En español | President Trump laid out a broad plan Friday that he says will lead to lower prescription drug prices for Americans. But the plan doesn’t include what AARP and other advocates say would go a long way toward achieving that goal: allowing Medicare to negotiate prices with pharmaceutical companies.

“We will have tougher negotiation, more competition and much lower prices at the pharmacy counter and it will start to take effect very soon,” Trump said in the speech from the White House Rose Garden.

The negotiation Trump refers to is between individual Medicare Part D prescription drug plans – administered by private insurers – and drugmakers. His proposal does not include asking Congress to allow Medicare to negotiate with pharmaceutical firms. 

With 60 million beneficiaries, Medicare is the single largest purchaser of prescription drugs in the United States.
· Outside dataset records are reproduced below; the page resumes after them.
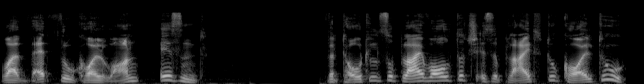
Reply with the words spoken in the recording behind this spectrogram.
while that through coil 1 isn't. The total supply voltage is applied to coil 2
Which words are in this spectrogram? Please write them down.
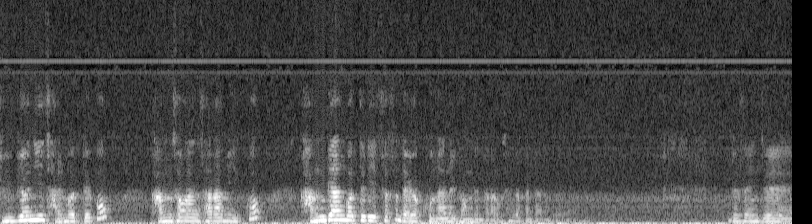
주변이 잘못되고 강성한 사람이 있고 강대한 것들이 있어서 내가 고난을 겪는다라고 생각한다는 거예요. 그래서 이제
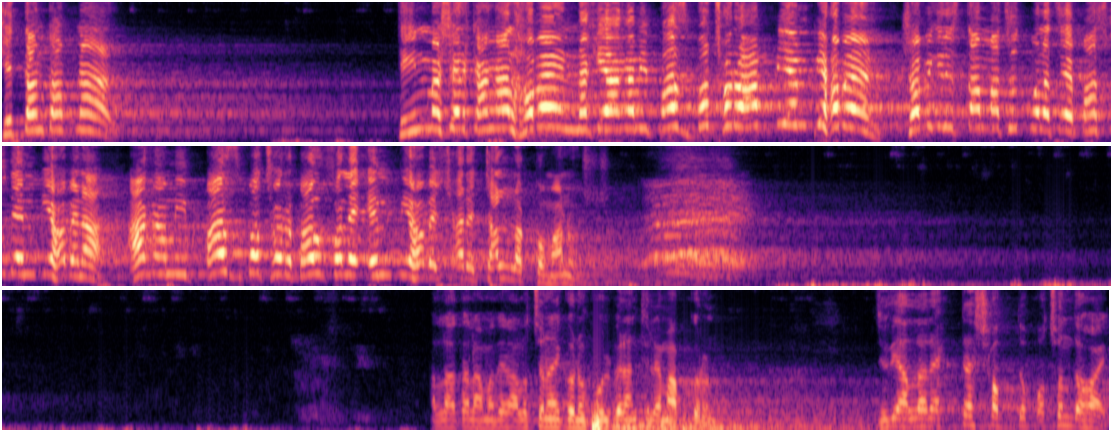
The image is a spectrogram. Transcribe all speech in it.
সিদ্ধান্ত আপনার। তিন মাসের কাঙাল হবেন নাকি আগামী পাঁচ বছর আপনি এমপি হবেন? শফিকুল ইসলাম মাসুদ বলেছে মাসুদ এমপি হবে না। আগামী পাঁচ বছর বাউফলে এমপি হবে সাড়ে চার লক্ষ মানুষ। আল্লাহ তালা আমাদের আলোচনায় কোনো ভুল ভ্রান্তি হলে মাফ করুন। যদি আল্লাহর একটা শব্দ পছন্দ হয়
It is prohibited by law from negotiating prices with pharmaceutical firms.

“AARP is encouraged that the president is focusing attention on lowering prescription drug prices,” says Nancy LeaMond, AARP’s executive vice president and chief advocacy and engagement officer. “High-priced drugs hurt everyone, and seniors, who on average takes 4.5 medications a month, are particularly vulnerable.”
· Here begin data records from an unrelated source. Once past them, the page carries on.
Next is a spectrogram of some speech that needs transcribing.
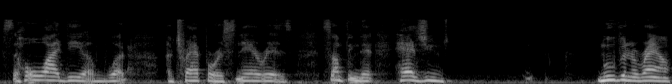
It's the whole idea of what a trap or a snare is. Something that has you moving around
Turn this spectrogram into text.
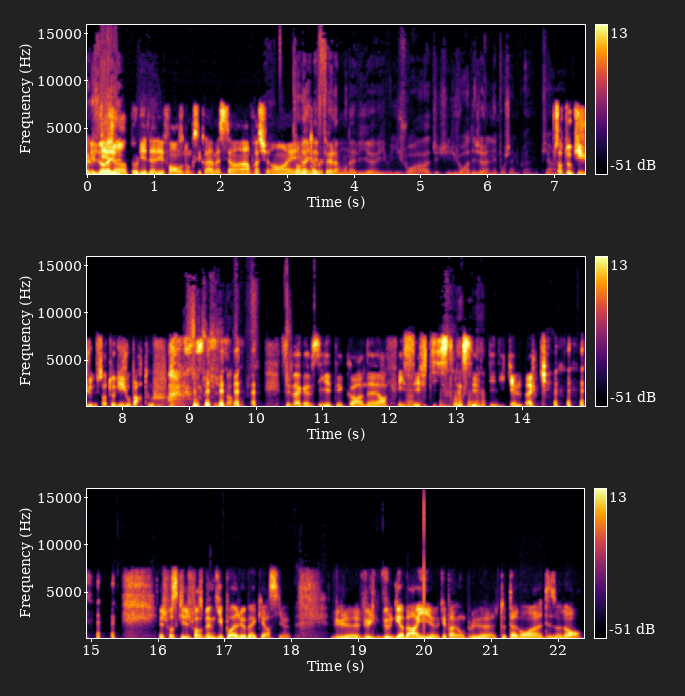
Lui, dans déjà un taulier de la défense, donc c'est quand même assez impressionnant. Et dans la NFL, à mon avis, euh, il, jouera, il jouera déjà l'année prochaine. Quoi. Puis, surtout qu'il joue, surtout qu'il joue partout. Surtout qu'il joue partout. c'est pas comme s'il était corner, free safety, strong safety, nickelback. je pense je pense même qu'il pourrait jouer backer s'il veut vu le, vu le, gabarit euh, qui est pas non plus euh, totalement euh, déshonorant.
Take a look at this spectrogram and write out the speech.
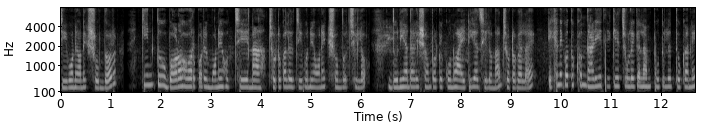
জীবনে অনেক সুন্দর। কিন্তু বড় হওয়ার পরে মনে হচ্ছে, না, ছোটকালের জীবনে অনেক সুন্দর ছিল। দুনিয়াদারির সম্পর্কে কোনো আইডিয়া ছিল না ছোটবেলায়। এখানে কতক্ষণ দাঁড়িয়ে থেকে চলে গেলাম পুতুলের দোকানে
According to a fact sheet released by the White House, the Health and Human Services department (HHS) can implement many of the changes without congressional action. Trump also said he plans to send a health bill to Congress in the coming weeks, but gave no specifics about what might be in the proposal. 

After the president’s remarks, HHS Secretary Alex Azar said he would immediately direct the Food and Drug Administration to “look into” requiring pharmaceutical companies to disclose drug prices in their television ads.  The blueprint also calls for speeding access of generic and biologic drugs to market and taking steps to end the “gaming” of the drug patent process – when brand name manufacturers find ways to delay the sale of less expensive generic versions of their medicines.

LeaMond says that AARP welcomes “a broad look across the entire drug supply chain to find ways to help drive down drug prices.”  AARP also urges the safe importation of lower-priced drugs and greater transparency in prescription drug pricing

“AARP also strongly believes that it is critical that any proposals to lower prescription drug costs don’t simply shift the costs around in the health care system without addressing the root problem: the prices set by pharmaceutical companies, says LeaMond.